Availability of soil nutrients 1. Cations in soil water adhere to clay particles (negatively charged surface) 2. Anions do not bind; thus they can leach! (NO 3, HPO 4, SO 4 ) 3. Cations become available for root uptake by cation exchange – H + displaces cations on the soil particle surface 4. H+ from carbonic acid – formed from water + CO 2 released from root respiration 5. Humus – negatively charged & holds water & nutrients. Thus very important in the soil!!!!!
Thus soil pH is important! 1. Low pH = high H + concentration A. More cations released B. Too much acid – cations leach…..mineral deficiency 2. High pH A. Not enough H + for cation release….mineral deficiency

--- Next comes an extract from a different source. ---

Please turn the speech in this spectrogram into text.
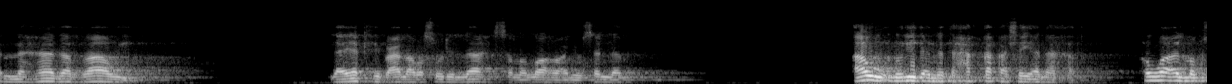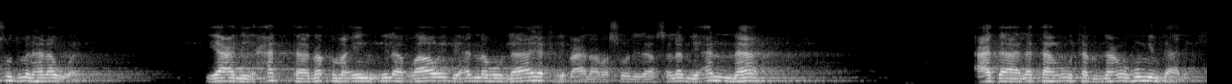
أن هذا الراوي لا يكذب على رسول الله صلى الله عليه وسلم أو نريد أن نتحقق شيئا آخر؟ هو المقصود منها الأول. يعني حتى نطمئن إلى الراوي بأنه لا يكذب على رسول الله صلى الله عليه وسلم لأن عدالته تمنعه من ذلك.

Why nitrogen? 1. Air is 80% Nitrogen, but….. 2. Macronutrient that is most often limiting. Why? Is almost always taken up as anions (NO 3 - ) 3. What’s it used for? Proteins (AAs), nucleic acids, chlorophyll production
The Nitrogen Cycle Organic N NH 4 NO 3 Decomposition N2N2 Ammonification Nitrification Immobilization Uptake Leaching Denitrification N 2 fixation
Nitrogen Metabolism in Plants 1. Steps: A. N fixation – conversion of N 2 to NH 3 B. Ammonification – conversion of NH 3 or organic N into NH 4 + C. Nitrification – conversion of NH 4 + to NO 3 - D. N reduction – conversion of NO 3 - back to NH 4 + within plant. E. N assimilation – incorporation of NH 4 + into AAs, nucleic acids of the plant
But N is also lost…. 1. Leaching – loss of NO 3 - by soil water movement 2. Denitrification – conversion of NO 3 - back to N 2
Fig 37.9 All steps within the soil are mediated by bacteria!!!!
A. Nitrogen Fixation This process is catalyzed by the enzyme nitrogenase, requires energy (ATP), and occurs in three ways: a. Lightening – converts N in air to inorganic N that falls in raindrops b. Non-symbiotic – certain soil bacteria c. Symbiotic
c. Symbiotic Nitrogen Fixation * Legumes: peas, beans, alfalfa *The legume/bacteria interaction results in the formation of nodules on roots *Plant – gets ample inorganic N source *Bacteria – gets ample carbon source
d. Fixation in Nonlegumes * Here in the NW: alder * Azolla (a fern) contains a symbiotic N fixing cyanobacteria useful in rice paddies. * Plants with symbiotic N fixers tend to be first colonizers. Why?
a. Unfortunately NH 4 + is a highly desirable resource for free–living bacteria, oxidizing it to NO 3 -. b. Consequently the predominant form of N available to roots is NO 3 -. C. Nitrification
A. NO 3 - must be reduced back to NH 4 + in order to be incorporated into organics. B. This process is energetically expensive but required. D. Nitrate Reduction
a. The actual incorporation of NH 4 + into organic molecules in the plant body. b. Process similar to that of an electron transport chain: c. Reduced N passes through a series of carriers that function repeatedly but in the long run are unchanged. d. Usually in roots E. Nitrogen Assimilation
2. Carnivorous plants A. Digest animals & insects – why? a. Grow in soils lacking an essential nutrient B. Motor cells! C. Trap insects & secrete digestive juices Ex. Venus flytrap, pitcher plant, Darlingtonia
3. Mycorrhizal relationships A. Fungus & plant roots B. Fungus gets carbos C. Plants get greater SA for water & phosphorus uptake D. Almost all plant species! E. 2 types: a. Ectomycorrhizae – hyphae form dense sheath over root; extend into cortex & out into soil. Thickened roots of woody plants b. Endomycorrhize – microscopic, more common.